__ASSIGNED TASK__.
In the entries that follow, locate the line with "is left out)", then restate that line and all later lines exactly as they appear, leaving pictures out.

__GIVEN RECORDS__.
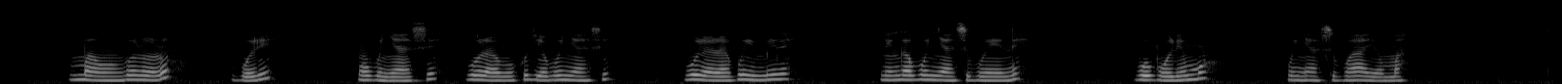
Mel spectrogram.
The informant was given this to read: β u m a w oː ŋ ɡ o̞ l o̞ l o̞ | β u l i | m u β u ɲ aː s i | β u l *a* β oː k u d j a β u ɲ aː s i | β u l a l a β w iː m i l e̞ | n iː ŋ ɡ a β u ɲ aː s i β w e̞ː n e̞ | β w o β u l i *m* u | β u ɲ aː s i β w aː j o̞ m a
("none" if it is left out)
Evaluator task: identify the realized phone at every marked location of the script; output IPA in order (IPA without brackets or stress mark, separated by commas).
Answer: a, m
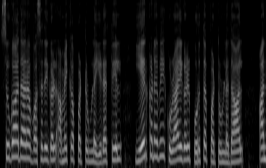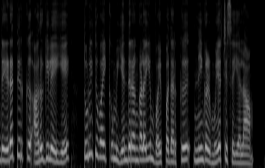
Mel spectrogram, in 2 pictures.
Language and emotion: Tamil, neutral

__TASK ANSWER__.
("none" if it is left out)
Evaluator task: identify the realized phone at every marked location of the script; output IPA in order (IPA without brackets or stress mark, separated by commas).
Answer: a, m
Mel spectrogram, in 2 pictures.
Language and emotion: Tamil, neutral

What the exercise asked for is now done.